See tthe video: https://selfassemblylab.mit.edu/4d-printing/2018/1/5/oq15p04kjd3a6t6iylyst1q3yocwwb
According to an MIT article, 4D printing could have the potential to transform manufacturing and supply chains. That’s quite a bold statement.
So what is 4D printing? It’s a technology labeled as complex, but simply put, 4D printing is made using additive 3D printing technology using materials with different properties. Some of the materials are rigid and some ‘flexible’, so that can they can change when exposed to a planned-on external stimulus. This stimulus could be one that could adjust to fluctuations in temperature, water flow, and/or pressure. Pipe failure prevention and self-healing pipes are two examples an MIT article cites.
The video shows a 4D object that self-assembles when exposed to a liquid. Imagine applications where an object can adapt in a controlled manner when an anticipated situation develops, or adapt to a change in environment. 4D printed bio-compatible materials as another example, could have great value in medicine.

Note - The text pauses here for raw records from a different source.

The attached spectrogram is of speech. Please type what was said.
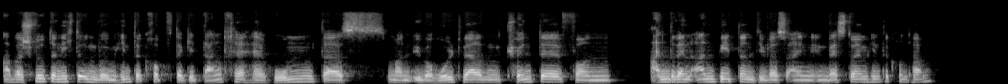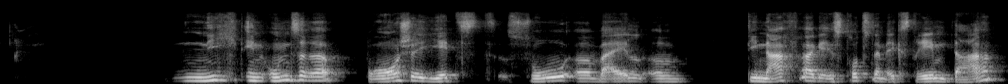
Aber schwirrt da nicht irgendwo im Hinterkopf der Gedanke herum, dass man überholt werden könnte von anderen Anbietern, die was einen Investor im Hintergrund haben? Nicht in unserer Branche jetzt so, äh, weil äh, die Nachfrage ist trotzdem extrem da.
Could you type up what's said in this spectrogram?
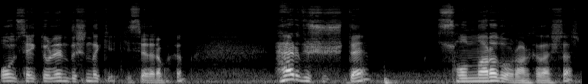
o sektörlerin dışındaki hisselere bakın. Her düşüşte sonlara doğru arkadaşlar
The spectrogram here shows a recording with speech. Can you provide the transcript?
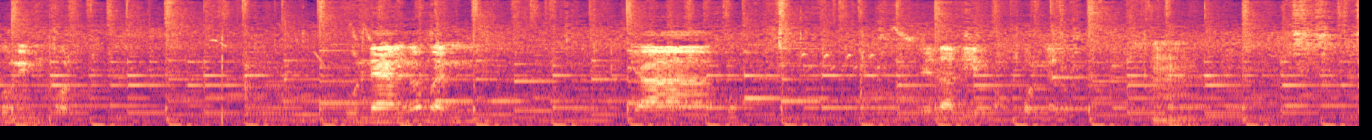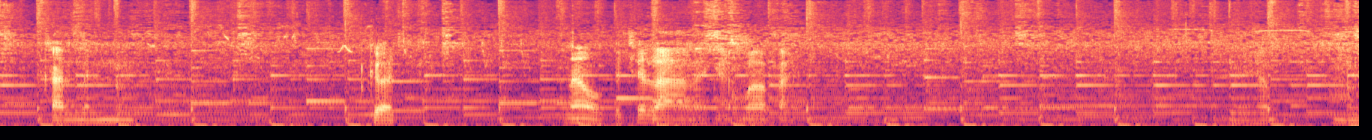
พวกนี้มันทนปูนแดงก็เหมือนยาพวกเบตาดีของคนนั่นแหละกันมัน เกิดเน่าเกิดเชื้อราอะไรก็ว่าไปนะครับอืม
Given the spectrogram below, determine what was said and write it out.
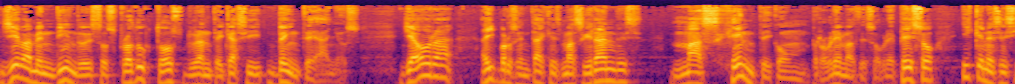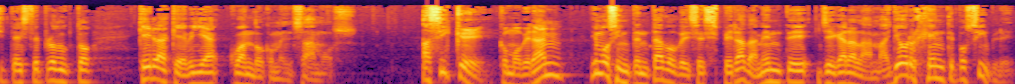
lleva vendiendo estos productos durante casi 20 años. Y ahora hay porcentajes más grandes, más gente con problemas de sobrepeso y que necesita este producto que la que había cuando comenzamos. Así que, como verán, hemos intentado desesperadamente llegar a la mayor gente posible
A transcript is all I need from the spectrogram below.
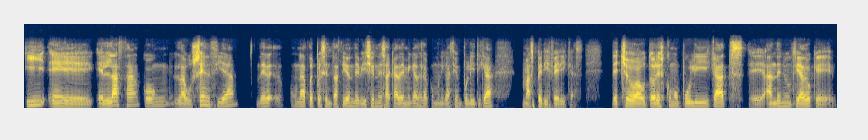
y eh, enlaza con la ausencia de una representación de visiones académicas de la comunicación política más periféricas. De hecho, autores como Puli y Katz eh, han denunciado que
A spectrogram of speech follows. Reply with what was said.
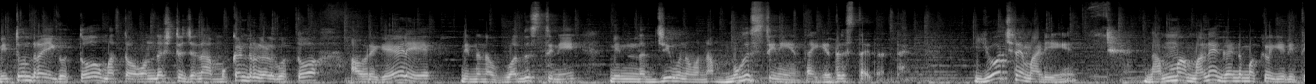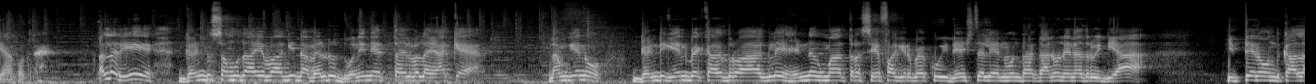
ಮಿಥುನ್ ರೈ ಗೊತ್ತು ಮತ್ತು ಒಂದಷ್ಟು ಜನ ಮುಖಂಡರುಗಳು ಗೊತ್ತು. ಅವ್ರಿಗೆ ಹೇಳಿ ನಿನ್ನನ್ನು ಒದಿಸ್ತೀನಿ ನಿನ್ನ ಜೀವನವನ್ನು ಮುಗಿಸ್ತೀನಿ ಅಂತ ಎದುರಿಸ್ತಾ ಇದ್ರಂತೆ. ಯೋಚನೆ ಮಾಡಿ, ನಮ್ಮ ಮನೆ ಗಂಡು ಮಕ್ಕಳಿಗೆ ಈ ರೀತಿ ಆಗೋದ್ರೆ ಅಲ್ಲ ರೀ, ಗಂಡು ಸಮುದಾಯವಾಗಿ ನಾವೆಲ್ಲರೂ ಧ್ವನಿನೇ ಎತ್ತಾ ಇಲ್ವಲ್ಲ ಯಾಕೆ? ನಮಗೇನು ಗಂಡಿಗೆ ಏನು ಬೇಕಾದರೂ ಆಗಲಿ, ಹೆಣ್ಣಿಗೆ ಮಾತ್ರ ಸೇಫ್ ಆಗಿರಬೇಕು, ಈ ದೇಶದಲ್ಲಿ ಅನ್ನುವಂತಹ ಕಾನೂನು ಏನಾದರೂ ಇದೆಯಾ? ಇತ್ತೇನೋ ಒಂದು ಕಾಲ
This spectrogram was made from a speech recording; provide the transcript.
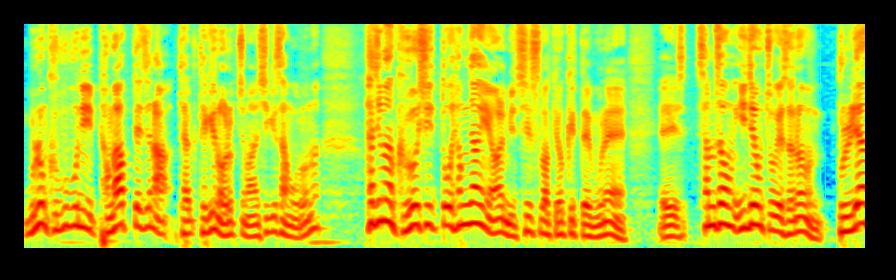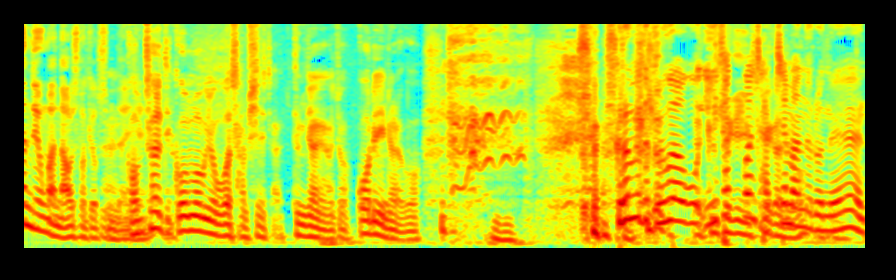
물론 그 부분이 병합되진 아- 되- 되긴 어렵지만 시기상으로는 하지만 그것이 또 형량에 영향을 미칠 수밖에 없기 때문에 에, 삼성 이재용 쪽에서는 불리한 내용만 나올 수밖에 없습니다. 네, 예. 검찰 뒷골목 용어가 잠시 등장해가지고 꼬리인이라고. 그럼에도 불구하고 그이 사건. 자체만으로는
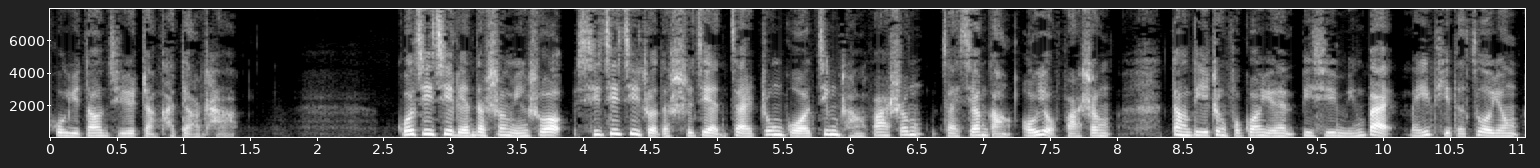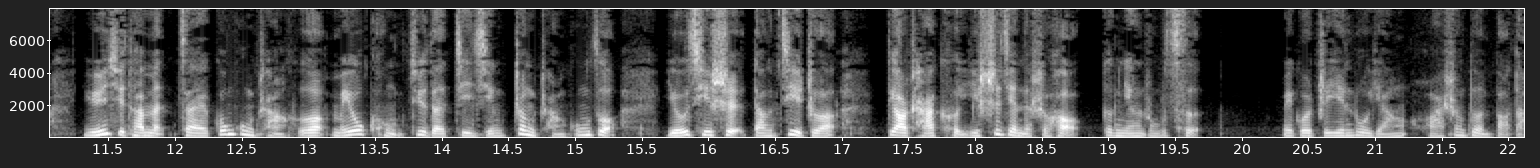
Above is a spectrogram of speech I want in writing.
呼吁当局展开调查。国际记联的声明说，袭击记者的事件在中国经常发生，在香港偶有发生。当地政府官员必须明白媒体的作用，允许他们在公共场合没有恐惧地进行正常工作，尤其是当记者调查可疑事件的时候，更应如此。美国之音陆洋华盛顿报道。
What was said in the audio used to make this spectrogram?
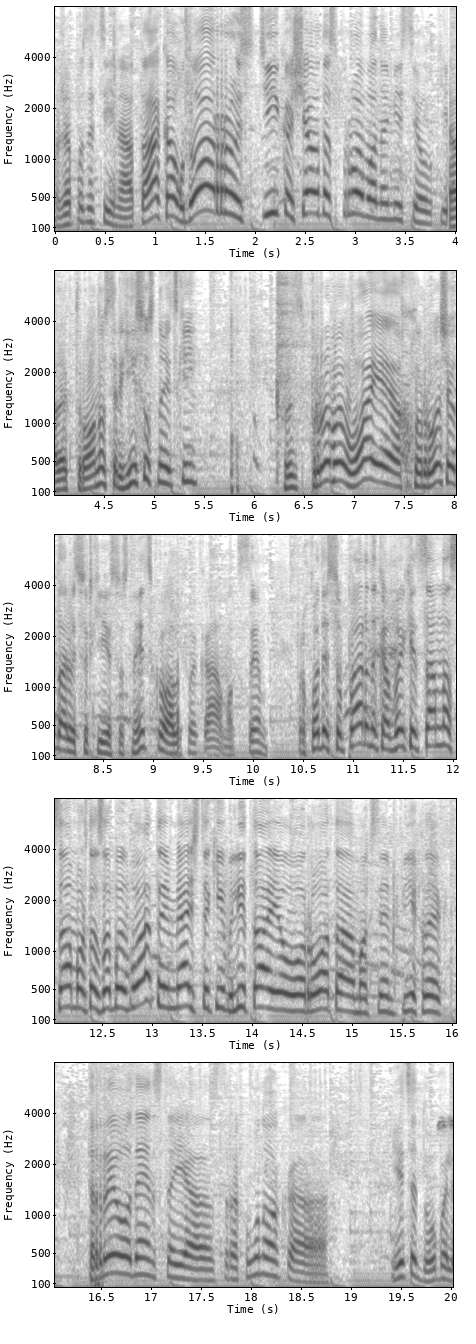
вже позиційна атака. Удар! Стійка, ще одна спроба на місці голкіпера. Електрону Сергій Сосницький. Пробиває хороший удар від Сергія Сосницького, але клика Максим. Проходить суперника, вихід сам на сам можна забивати. М'яч таки влітає у ворота. Максим Піхлик. 3-1 стає з рахунок. І це дубль.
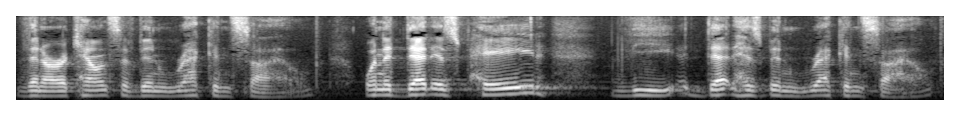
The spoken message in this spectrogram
then our accounts have been reconciled. When a debt is paid, the debt has been reconciled.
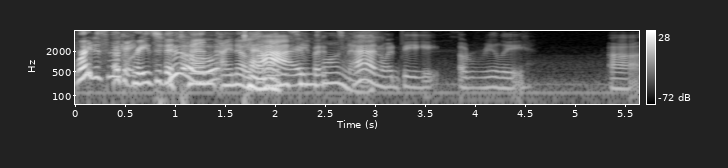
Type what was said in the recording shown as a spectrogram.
Right? Isn't that Okay, crazy that 10, I know, 10 seems but long now. Ten would be a really, uh,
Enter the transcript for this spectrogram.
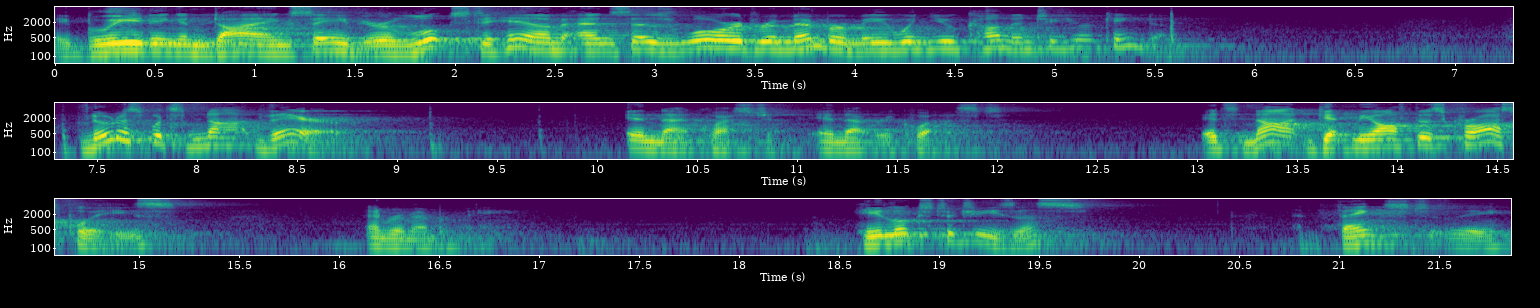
a bleeding and dying Savior looks to him and says, Lord, remember me when you come into your kingdom. Notice what's not there in that question, in that request. It's not, get me off this cross, please, and remember me. He looks to Jesus, and thanks to the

MIT article authors describe a couple more examples, “valves manufactured using hydrogel material, for example, were able to close automatically when the liquid flowing through them went above a threshold temperature, allowing for the control of water flow. 4D-printed pipes could also theoretically change their diameter according to flow volume or make other physical adaptations based on environmental criteria. In cases where normal pipes would break or crack due to increased flow, 4D-printed pipes could thus potentially adjust their size, leading to savings in maintenance, operating, and replacement costs as well.”